Disadvantages of Timing the Market
Timing the market comes with no guarantees but quite a few potential disadvantages. If your time is already limited, you may not like having to keep a constant eye on stocks and even check in daily to see how the market is doing.
There’s also the added expense from transaction costs and commissions. The more you trade, the more you may have to pay in fees as opposed to holding onto your stocks long-term. On top of that, you will also pay more taxes on your short-term capital gains. Short-term gains taxes occur when you sell an appreciated security (investments that have increased in value since you purchased them) that you’ve been holding onto for less than a year.
While long-term gains can be taxed at a maximum of around 20%, short-term capital gains are taxed as ordinary income at graduated tax rates. In order to win financially by timing the market, your gains (after taxes and fees) would need to outperform the index year after year which is extremely difficult to do.
Dollar-cost averaging is a common investment strategy that can be a great alternative to trying to time the market. With dollar-cost averaging (DCA), you are committing to invest the same amount of money regardless of market conditions. As a result, you won’t need to worry about trying to time things at the perfect moment.

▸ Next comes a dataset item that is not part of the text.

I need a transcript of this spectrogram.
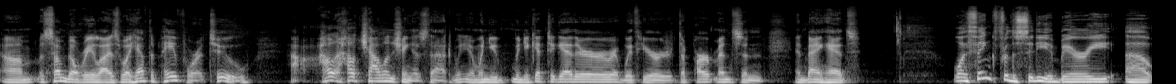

This is a long-term strategy that you may already be using especially if you invest in your employer-sponsored 401(k). Each time you get paid from work, a fixed amount of your income goes into your 401(k) and is invested regardless of what’s going on in the market. If you earn a salary of $75,000 per year and contribute 20% toward your 401(k), that means you’ll invest $15,000. Imagine if you took that $15,000 and invested it all at once in one stock then tried to sell and trade based on what you thought was going to happen in the market. This would be a risky strategy that could cause you to end up losing your starting investment if the of that single stock drops significantly.
However, by breaking that $15,000 amount down into fixed monthly contributions, you can better shield yourself from devastating losses by not putting all your eggs into one basket. You can do the same with your other investment accounts as well.
Value averaging is another strategy that may be more promising than timing the market. With value averaging, you aim to invest more when the share price falls and less when the share price rises. Think of it as waiting for a good sale to occur before spending your money. Unlike with dollar-cost averaging, you won’t always be investing the same amount each month.
Market corrections are bound to happen, and if you want to buy stocks at a lower value in the hopes that they will increase over time, you do have the option to wait for the right opportunity.
With value-averaging, you’ll set a growth goal for your portfolio by calculating the realistic values of the investments in future periods. Then, you’ll make contributions each month based on that goal. For example, let’s say you have $3,000 invested and you want your nest egg to grow by $300 each month. If market increases only get your account to $3,050 in a month’s time, you’ll invest $250 to meet your goal. When the market does perform better and naturally meets your target goal, you’ll invest less of your own money during those months.
What Investment Strategy Should You Choose?
So how do you determine if timing the market or time spent in the market is more important to you? Start by assessing your goals and desired risk level. How much do you know about market trends? Even then, do you feel confident with predicting what’s going to happen tomorrow or next year? Most people don’t and when they do the math, they find that short-term capital gains taxes and trading fees add up.
If you are just starting out with investing or have many more years to go until you consider retiring, you may find it better to keep a low to moderate risk level and take advantage of long-term compound interest growth, which is inevitable.
Talk to a financial advisor for advice specific to your unique situation to ensure you make sound investment decisions that you’ll be pleased with in the future.